Each record must appear in your answer exactly as it does below.

Supplied records Block Start

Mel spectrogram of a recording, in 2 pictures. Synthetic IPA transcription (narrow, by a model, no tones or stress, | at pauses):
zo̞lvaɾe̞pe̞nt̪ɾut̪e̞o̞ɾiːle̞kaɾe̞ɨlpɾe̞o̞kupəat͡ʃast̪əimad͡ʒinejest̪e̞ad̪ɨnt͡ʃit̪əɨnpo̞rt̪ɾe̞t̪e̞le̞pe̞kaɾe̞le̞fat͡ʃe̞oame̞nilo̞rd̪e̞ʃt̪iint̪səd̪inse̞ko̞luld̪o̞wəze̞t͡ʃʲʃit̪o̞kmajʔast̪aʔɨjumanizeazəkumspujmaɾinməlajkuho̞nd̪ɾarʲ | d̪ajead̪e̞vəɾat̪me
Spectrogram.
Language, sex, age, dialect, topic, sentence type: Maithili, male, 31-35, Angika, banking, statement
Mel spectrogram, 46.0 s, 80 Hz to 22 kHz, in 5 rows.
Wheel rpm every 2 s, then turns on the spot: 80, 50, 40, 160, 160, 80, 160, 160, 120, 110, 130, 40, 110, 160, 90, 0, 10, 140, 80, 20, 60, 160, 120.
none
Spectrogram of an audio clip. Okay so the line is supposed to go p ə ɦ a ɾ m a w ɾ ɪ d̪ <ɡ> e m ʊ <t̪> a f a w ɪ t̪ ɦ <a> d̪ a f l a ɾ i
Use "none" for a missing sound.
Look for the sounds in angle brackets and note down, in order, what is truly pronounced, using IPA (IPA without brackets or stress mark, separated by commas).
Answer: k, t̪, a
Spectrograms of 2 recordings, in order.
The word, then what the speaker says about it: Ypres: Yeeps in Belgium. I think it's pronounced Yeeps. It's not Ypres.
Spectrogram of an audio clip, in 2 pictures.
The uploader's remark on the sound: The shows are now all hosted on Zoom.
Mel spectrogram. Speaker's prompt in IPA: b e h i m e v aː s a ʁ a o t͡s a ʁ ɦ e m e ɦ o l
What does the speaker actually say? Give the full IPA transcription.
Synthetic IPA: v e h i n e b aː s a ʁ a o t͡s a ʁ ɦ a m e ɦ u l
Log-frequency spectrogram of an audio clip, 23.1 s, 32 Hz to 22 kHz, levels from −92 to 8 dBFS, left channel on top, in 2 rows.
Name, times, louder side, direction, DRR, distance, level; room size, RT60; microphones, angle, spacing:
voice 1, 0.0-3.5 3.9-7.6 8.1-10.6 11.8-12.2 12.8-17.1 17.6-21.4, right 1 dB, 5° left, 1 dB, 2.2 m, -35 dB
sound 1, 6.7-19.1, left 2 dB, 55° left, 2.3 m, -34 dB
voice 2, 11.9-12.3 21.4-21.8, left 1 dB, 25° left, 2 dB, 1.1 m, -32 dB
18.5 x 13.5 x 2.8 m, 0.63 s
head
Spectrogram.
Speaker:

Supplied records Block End

#### Answer section
Mel spectrogram of a recording, in 2 pictures. Synthetic IPA transcription (narrow, by a model, no tones or stress, | at pauses):
zo̞lvaɾe̞pe̞nt̪ɾut̪e̞o̞ɾiːle̞kaɾe̞ɨlpɾe̞o̞kupəat͡ʃast̪əimad͡ʒinejest̪e̞ad̪ɨnt͡ʃit̪əɨnpo̞rt̪ɾe̞t̪e̞le̞pe̞kaɾe̞le̞fat͡ʃe̞oame̞nilo̞rd̪e̞ʃt̪iint̪səd̪inse̞ko̞luld̪o̞wəze̞t͡ʃʲʃit̪o̞kmajʔast̪aʔɨjumanizeazəkumspujmaɾinməlajkuho̞nd̪ɾarʲ | d̪ajead̪e̞vəɾat̪me
Spectrogram.
Language, sex, age, dialect, topic, sentence type: Maithili, male, 31-35, Angika, banking, statement
Mel spectrogram, 46.0 s, 80 Hz to 22 kHz, in 5 rows.
Wheel rpm every 2 s, then turns on the spot: 80, 50, 40, 160, 160, 80, 160, 160, 120, 110, 130, 40, 110, 160, 90, 0, 10, 140, 80, 20, 60, 160, 120.
none
Spectrogram of an audio clip. Okay so the line is supposed to go p ə ɦ a ɾ m a w ɾ ɪ d̪ <ɡ> e m ʊ <t̪> a f a w ɪ t̪ ɦ <a> d̪ a f l a ɾ i
Use "none" for a missing sound.
Look for the sounds in angle brackets and note down, in order, what is truly pronounced, using IPA (IPA without brackets or stress mark, separated by commas).
Answer: k, t̪, a
Spectrograms of 2 recordings, in order.
The word, then what the speaker says about it: Ypres: Yeeps in Belgium. I think it's pronounced Yeeps. It's not Ypres.
Spectrogram of an audio clip, in 2 pictures.
The uploader's remark on the sound: The shows are now all hosted on Zoom.
Mel spectrogram. Speaker's prompt in IPA: b e h i m e v aː s a ʁ a o t͡s a ʁ ɦ e m e ɦ o l
What does the speaker actually say? Give the full IPA transcription.
Synthetic IPA: v e h i n e b aː s a ʁ a o t͡s a ʁ ɦ a m e ɦ u l
Log-frequency spectrogram of an audio clip, 23.1 s, 32 Hz to 22 kHz, levels from −92 to 8 dBFS, left channel on top, in 2 rows.
Name, times, louder side, direction, DRR, distance, level; room size, RT60; microphones, angle, spacing:
voice 1, 0.0-3.5 3.9-7.6 8.1-10.6 11.8-12.2 12.8-17.1 17.6-21.4, right 1 dB, 5° left, 1 dB, 2.2 m, -35 dB
sound 1, 6.7-19.1, left 2 dB, 55° left, 2.3 m, -34 dB
voice 2, 11.9-12.3 21.4-21.8, left 1 dB, 25° left, 2 dB, 1.1 m, -32 dB
18.5 x 13.5 x 2.8 m, 0.63 s
head
Spectrogram.
Speaker:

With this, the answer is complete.